TASK OBJECTIVE: Without the pictures, set down every record below exactly as it reads.

Extracted data entries:
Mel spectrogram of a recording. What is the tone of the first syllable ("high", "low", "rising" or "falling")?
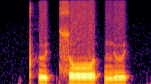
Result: low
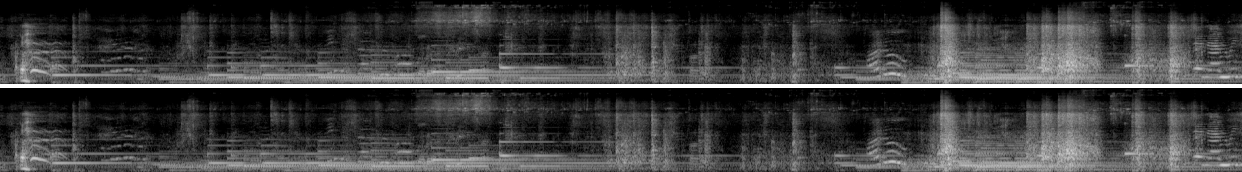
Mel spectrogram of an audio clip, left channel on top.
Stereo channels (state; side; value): identical; both; correlation 1.00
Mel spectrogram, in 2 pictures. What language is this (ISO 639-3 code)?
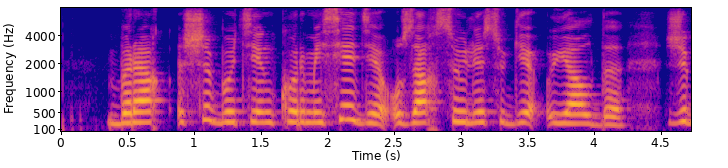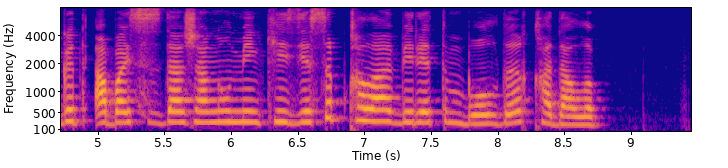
kaz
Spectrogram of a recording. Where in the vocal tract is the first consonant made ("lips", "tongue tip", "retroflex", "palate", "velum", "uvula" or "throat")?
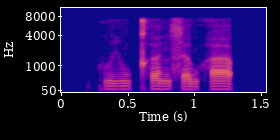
velum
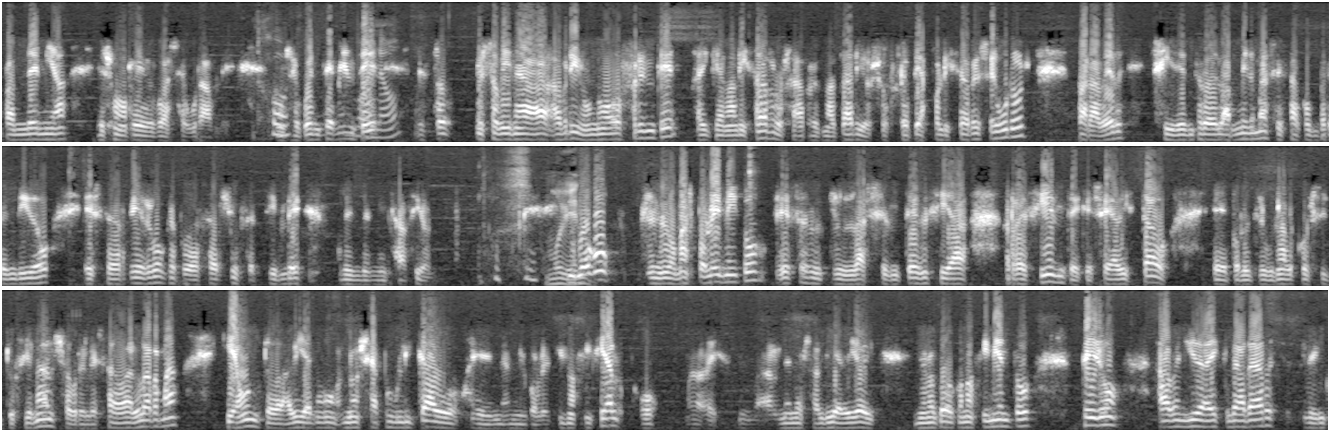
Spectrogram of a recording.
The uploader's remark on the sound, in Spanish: Llamadas en directo con nuestros invitados.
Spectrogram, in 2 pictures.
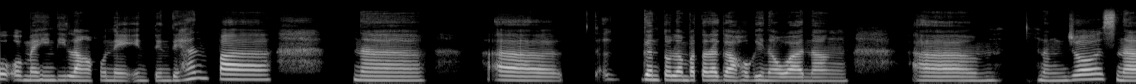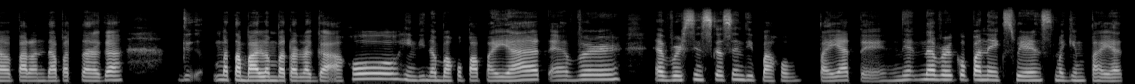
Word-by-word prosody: o 205 - -2
may 195 0 -2
hindi 195 0 -6
lang 180 -1 +2
ako 190 +2 -11
naiintindihan 180 - -6
pa 225 -2 +4 0.9
na, 200 -2 -1 1.2
ah, 185 -4 +2 0.8
ganto 210 -2 +2
lang 200 -1 +2
ba 200 - +1
talaga 195 -1 +2
ako 190 +1 -6
ginawa 175 -2 0
ng, 170 -1 -6 0.7
um, 185 -1 0 0.6
ng 180 -2 -6
Diyos? 230 +4 +2
Na 175 -2 +3
parang 175 -1 0
dapat 175 +2 -1
talaga 195 +3 +1 0.5
ga 210 +1 -12 0.2
mataba 200 -3 +5
lang 180 0 +3
ba 180 -1 +2
talaga 175 0 +1
ako, 250 +5 +2
hindi 195 -3 -7
na 190 - -2
ba 180 -1 0
ako 185 +1 -9
papayat 180 +4 +2
ever? 220 +4 -1 0.3
Ever 200 -1 +1
since 215 0 +4
kasi 210 +2 +2
hindi 205 - -6
pa 180 -3 -1
ako 175 0 -9 0.2
payat, 180 +4 0
eh, 150 +4 -9
ne 200 +4 -6
never 220 0 +2
ko 215 -1 -3
pa 220 - +5
na 210 -1 +2
experience 190 0 -1
maging 180 0 -7
payat. 165 -1 -2
190 Hz, 135 wpm, -22 LUFS, 180-210 Hz, 1.2 s, mataba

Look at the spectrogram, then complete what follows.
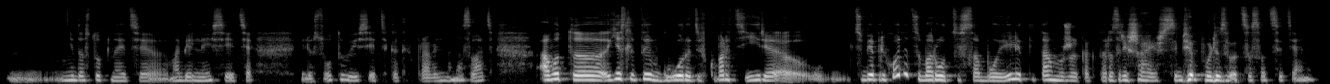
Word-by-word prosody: м, 225 -4 -14
недоступны 195 -3 -5
эти 165 +7 -10
мобильные 175 -2 -7
сети 195 - -10 0.5
или - - -10
сотовые 205 -4 -8
сети, - - -12
как 160 - -16
их - - -35
правильно 160 +4 -10
назвать. 195 -1 -8 0.4
А 210 - +3
вот, 250 0 +4
э, 205 -1 +7
если 245 +1 +3
ты 235 +2 +4
в 185 - -1
городе, 195 +1 +4
в - - -16
квартире, 210 -2 -1
а, - - -2
у, 440 - -10 0.3
тебе 225 +2 +4
приходится 435 - +1
бороться 200 0 +3
с - - -8
собой 175 -1 -3
или 240 +3 +3
ты 230 -3 -18
там 210 -1 +1
уже 180 -1 -5
как-то 170 - -12
разрешаешь 185 -1 -3
себе 195 +3 +5
пользоваться 195 -2 +1
соцсетями? 190 +3 -10
200 Hz, 165 wpm, -20 LUFS, 185-215 Hz, 0.5 s, э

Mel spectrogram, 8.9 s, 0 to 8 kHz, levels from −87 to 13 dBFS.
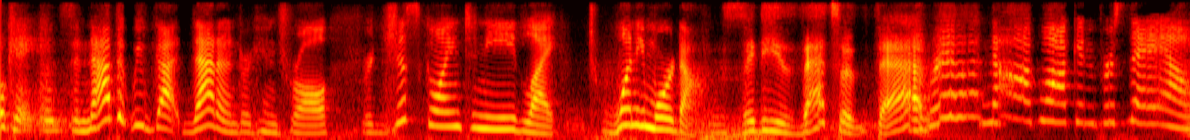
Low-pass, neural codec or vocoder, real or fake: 7.2 kHz; codec, 24 kHz, 0.5 kbps, DualCodec; fake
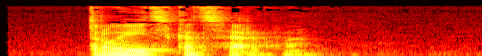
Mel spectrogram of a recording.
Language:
Ukrainian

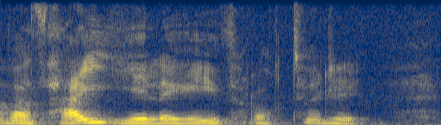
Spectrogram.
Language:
Icelandic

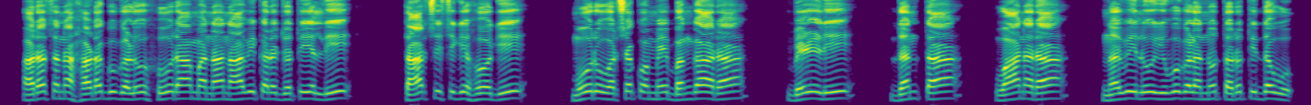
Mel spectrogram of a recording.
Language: Kannada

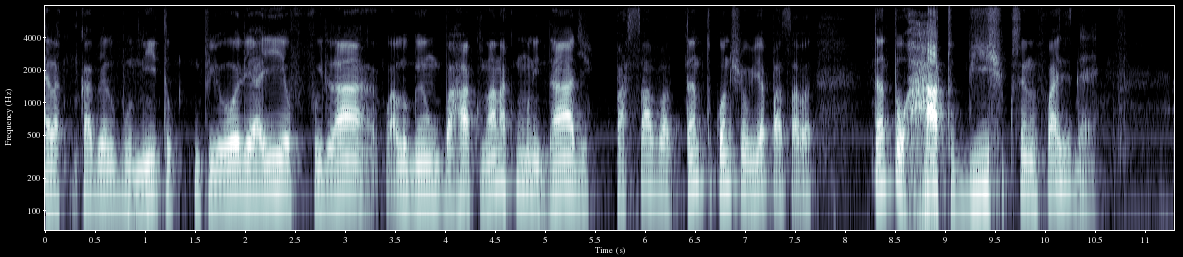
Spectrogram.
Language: Portuguese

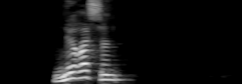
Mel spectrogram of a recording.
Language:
Kabyle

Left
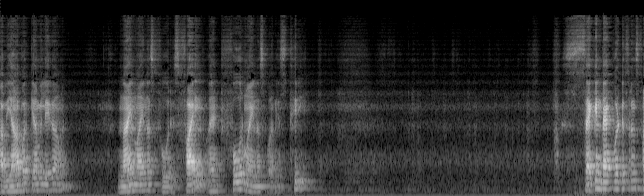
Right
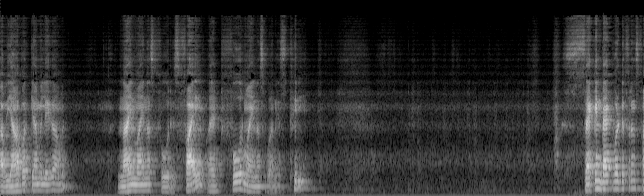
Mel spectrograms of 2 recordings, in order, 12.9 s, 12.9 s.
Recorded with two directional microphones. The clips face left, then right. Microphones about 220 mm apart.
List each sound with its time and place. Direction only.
0.0 s speech: 40° right (ahead or behind)
2.3 s speech: 40° right (ahead or behind)
11.6 s speech: 40° right (ahead or behind)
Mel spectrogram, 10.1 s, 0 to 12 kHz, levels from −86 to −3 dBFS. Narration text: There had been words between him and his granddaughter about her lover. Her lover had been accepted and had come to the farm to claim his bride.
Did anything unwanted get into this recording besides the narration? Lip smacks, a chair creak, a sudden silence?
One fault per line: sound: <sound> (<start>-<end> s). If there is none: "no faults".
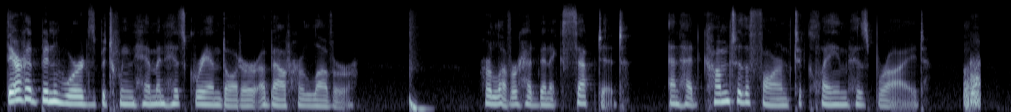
sound: thud (4.1-4.3 s)
sound: laugh (9.6-9.8 s)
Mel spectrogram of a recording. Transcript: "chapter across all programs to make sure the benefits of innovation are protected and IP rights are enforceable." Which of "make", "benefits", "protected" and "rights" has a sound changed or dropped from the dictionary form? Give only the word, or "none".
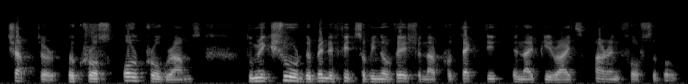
none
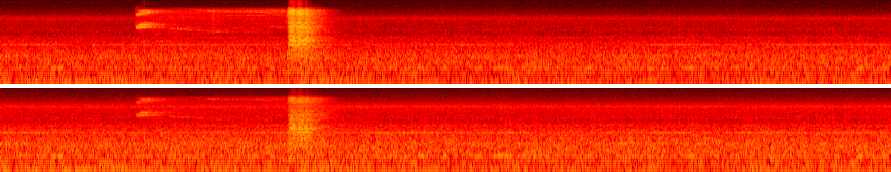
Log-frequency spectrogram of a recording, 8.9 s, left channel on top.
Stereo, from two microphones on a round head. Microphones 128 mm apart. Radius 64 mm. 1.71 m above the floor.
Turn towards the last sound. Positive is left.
turn(degrees=65)  # may be behind; listen again after turning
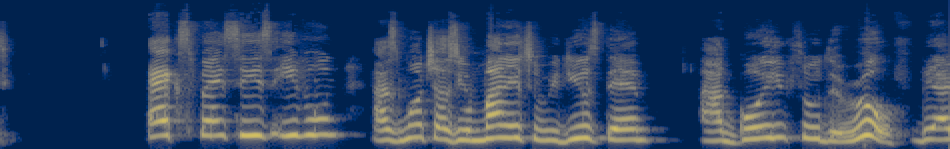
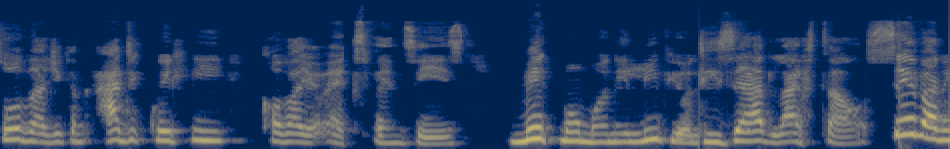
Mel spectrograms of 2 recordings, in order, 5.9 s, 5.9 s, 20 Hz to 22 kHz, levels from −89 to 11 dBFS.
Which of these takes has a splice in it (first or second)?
second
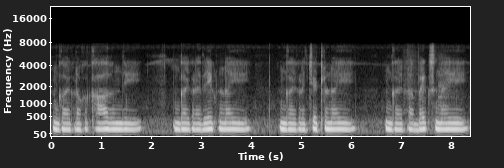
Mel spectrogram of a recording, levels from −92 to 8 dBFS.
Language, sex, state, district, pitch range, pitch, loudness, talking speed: Telugu, male, Andhra Pradesh, Annamaya, 145-155 Hz, 150 Hz, -14 LUFS, 120 wpm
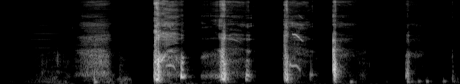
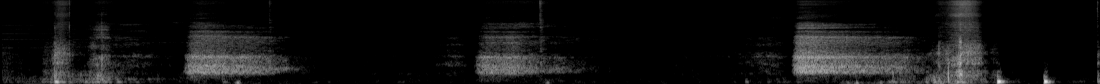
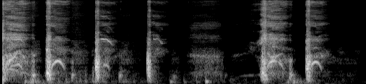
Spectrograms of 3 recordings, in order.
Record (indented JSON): {
  "three_cough_length": "4.6 s",
  "three_cough_amplitude": 32768,
  "three_cough_signal_mean_std_ratio": 0.27,
  "exhalation_length": "11.0 s",
  "exhalation_amplitude": 20156,
  "exhalation_signal_mean_std_ratio": 0.36,
  "cough_length": "3.7 s",
  "cough_amplitude": 32768,
  "cough_signal_mean_std_ratio": 0.44,
  "survey_phase": "beta (2021-08-13 to 2022-03-07)",
  "age": "18-44",
  "gender": "Male",
  "wearing_mask": "No",
  "symptom_cough_any": true,
  "symptom_runny_or_blocked_nose": true,
  "symptom_sore_throat": true,
  "symptom_headache": true,
  "smoker_status": "Never smoked",
  "respiratory_condition_asthma": false,
  "respiratory_condition_other": false,
  "recruitment_source": "Test and Trace",
  "submission_delay": "3 days",
  "covid_test_result": "Positive",
  "covid_test_method": "ePCR"
}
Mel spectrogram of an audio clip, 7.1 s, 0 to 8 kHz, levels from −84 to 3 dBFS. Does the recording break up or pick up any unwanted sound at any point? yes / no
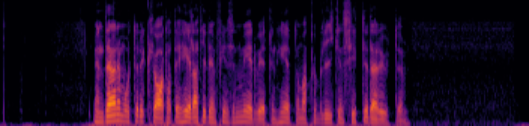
no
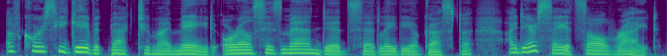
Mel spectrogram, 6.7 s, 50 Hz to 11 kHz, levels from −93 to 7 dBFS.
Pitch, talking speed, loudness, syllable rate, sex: 155 Hz, 200 wpm, -19 LUFS, 4.6 syllables/s, female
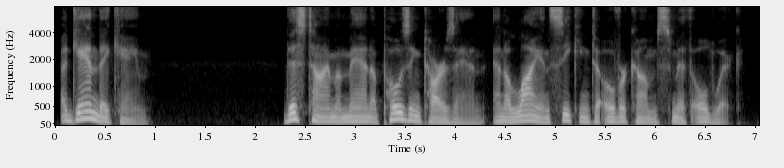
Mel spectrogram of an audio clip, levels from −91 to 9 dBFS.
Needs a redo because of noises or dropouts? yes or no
no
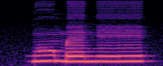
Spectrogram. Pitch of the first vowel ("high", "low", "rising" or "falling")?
high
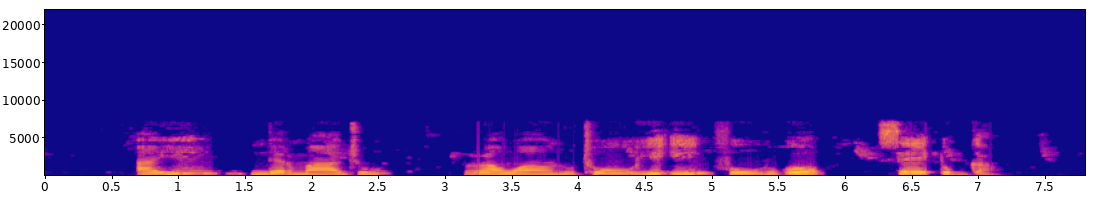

RESPONSE:
Mel spectrogram of a recording. What is the tone of the first syllable ("high", "low", "rising" or "falling")?
Result: low
Mel spectrogram of an audio clip, left channel on top.
Stereo channels (state; side; value): identical; both; correlation 1.00
Mel spectrogram, in 2 pictures. What language is this (ISO 639-3 code)?
kaz
Spectrogram of a recording. Where in the vocal tract is the first consonant made ("lips", "tongue tip", "retroflex", "palate", "velum", "uvula" or "throat")?
velum
Spectrogram of a recording.
The uploader's remark on the sound, in Spanish: Llamadas en directo con nuestros invitados.
Spectrogram, in 2 pictures.
Word-by-word prosody: o 205 - -2
may 195 0 -2
hindi 195 0 -6
lang 180 -1 +2
ako 190 +2 -11
naiintindihan 180 - -6
pa 225 -2 +4 0.9
na, 200 -2 -1 1.2
ah, 185 -4 +2 0.8
ganto 210 -2 +2
lang 200 -1 +2
ba 200 - +1
talaga 195 -1 +2
ako 190 +1 -6
ginawa 175 -2 0
ng, 170 -1 -6 0.7
um, 185 -1 0 0.6
ng 180 -2 -6
Diyos? 230 +4 +2
Na 175 -2 +3
parang 175 -1 0
dapat 175 +2 -1
talaga 195 +3 +1 0.5
ga 210 +1 -12 0.2
mataba 200 -3 +5
lang 180 0 +3
ba 180 -1 +2
talaga 175 0 +1
ako, 250 +5 +2
hindi 195 -3 -7
na 190 - -2
ba 180 -1 0
ako 185 +1 -9
papayat 180 +4 +2
ever? 220 +4 -1 0.3
Ever 200 -1 +1
since 215 0 +4
kasi 210 +2 +2
hindi 205 - -6
pa 180 -3 -1
ako 175 0 -9 0.2
payat, 180 +4 0
eh, 150 +4 -9
ne 200 +4 -6
never 220 0 +2
ko 215 -1 -3
pa 220 - +5
na 210 -1 +2
experience 190 0 -1
maging 180 0 -7
payat. 165 -1 -2
190 Hz, 135 wpm, -22 LUFS, 180-210 Hz, 1.2 s, mataba

Look at the spectrogram, then complete what follows.
Word-by-word prosody: м, 225 -4 -14
недоступны 195 -3 -5
эти 165 +7 -10
мобильные 175 -2 -7
сети 195 - -10 0.5
или - - -10
сотовые 205 -4 -8
сети, - - -12
как 160 - -16
их - - -35
правильно 160 +4 -10
назвать. 195 -1 -8 0.4
А 210 - +3
вот, 250 0 +4
э, 205 -1 +7
если 245 +1 +3
ты 235 +2 +4
в 185 - -1
городе, 195 +1 +4
в - - -16
квартире, 210 -2 -1
а, - - -2
у, 440 - -10 0.3
тебе 225 +2 +4
приходится 435 - +1
бороться 200 0 +3
с - - -8
собой 175 -1 -3
или 240 +3 +3
ты 230 -3 -18
там 210 -1 +1
уже 180 -1 -5
как-то 170 - -12
разрешаешь 185 -1 -3
себе 195 +3 +5
пользоваться 195 -2 +1
соцсетями? 190 +3 -10
200 Hz, 165 wpm, -20 LUFS, 185-215 Hz, 0.5 s, э

Mel spectrogram, 8.9 s, 0 to 8 kHz, levels from −87 to 13 dBFS.
Low-pass, neural codec or vocoder, real or fake: 7.2 kHz; codec, 24 kHz, 0.5 kbps, DualCodec; fake
Mel spectrogram of a recording.
Language:
Ukrainian

Spectrogram.
Language:
Icelandic

Mel spectrogram of a recording.
Language: Kannada

Spectrogram.
Language: Portuguese

Mel spectrogram of a recording.
Language:
Kabyle

Left
Right
Mel spectrograms of 2 recordings, in order, 12.9 s, 12.9 s.
Recorded with two directional microphones. The clips face left, then right. Microphones about 220 mm apart.
List each sound with its time and place. Direction only.
0.0 s speech: 40° right (ahead or behind)
2.3 s speech: 40° right (ahead or behind)
11.6 s speech: 40° right (ahead or behind)
Mel spectrogram, 10.1 s, 0 to 12 kHz, levels from −86 to −3 dBFS. Narration text: There had been words between him and his granddaughter about her lover. Her lover had been accepted and had come to the farm to claim his bride.
Did anything unwanted get into this recording besides the narration? Lip smacks, a chair creak, a sudden silence?
One fault per line: sound: <sound> (<start>-<end> s). If there is none: "no faults".
sound: thud (4.1-4.3 s)
sound: laugh (9.6-9.8 s)
Mel spectrogram of a recording. Transcript: "chapter across all programs to make sure the benefits of innovation are protected and IP rights are enforceable." Which of "make", "benefits", "protected" and "rights" has a sound changed or dropped from the dictionary form? Give only the word, or "none".
none
Log-frequency spectrogram of a recording, 8.9 s, left channel on top.
Stereo, from two microphones on a round head. Microphones 128 mm apart. Radius 64 mm. 1.71 m above the floor.
Turn towards the last sound. Positive is left.
turn(degrees=65)  # may be behind; listen again after turning
Mel spectrograms of 2 recordings, in order, 5.9 s, 5.9 s, 20 Hz to 22 kHz, levels from −89 to 11 dBFS.
Which of these takes has a splice in it (first or second)?
second
Mel spectrogram of a recording, levels from −92 to 8 dBFS.
Language, sex, state, district, pitch range, pitch, loudness, talking speed: Telugu, male, Andhra Pradesh, Annamaya, 145-155 Hz, 150 Hz, -14 LUFS, 120 wpm
Spectrograms of 3 recordings, in order.
Record (indented JSON): {
  "three_cough_length": "4.6 s",
  "three_cough_amplitude": 32768,
  "three_cough_signal_mean_std_ratio": 0.27,
  "exhalation_length": "11.0 s",
  "exhalation_amplitude": 20156,
  "exhalation_signal_mean_std_ratio": 0.36,
  "cough_length": "3.7 s",
  "cough_amplitude": 32768,
  "cough_signal_mean_std_ratio": 0.44,
  "survey_phase": "beta (2021-08-13 to 2022-03-07)",
  "age": "18-44",
  "gender": "Male",
  "wearing_mask": "No",
  "symptom_cough_any": true,
  "symptom_runny_or_blocked_nose": true,
  "symptom_sore_throat": true,
  "symptom_headache": true,
  "smoker_status": "Never smoked",
  "respiratory_condition_asthma": false,
  "respiratory_condition_other": false,
  "recruitment_source": "Test and Trace",
  "submission_delay": "3 days",
  "covid_test_result": "Positive",
  "covid_test_method": "ePCR"
}
Mel spectrogram of an audio clip, 7.1 s, 0 to 8 kHz, levels from −84 to 3 dBFS. Does the recording break up or pick up any unwanted sound at any point? yes / no
no
Mel spectrogram, 6.7 s, 50 Hz to 11 kHz, levels from −93 to 7 dBFS.
Pitch, talking speed, loudness, syllable rate, sex: 155 Hz, 200 wpm, -19 LUFS, 4.6 syllables/s, female
Mel spectrogram of an audio clip, levels from −91 to 9 dBFS.
Needs a redo because of noises or dropouts? yes or no
no
Spectrogram. Pitch of the first vowel ("high", "low", "rising" or "falling")?
high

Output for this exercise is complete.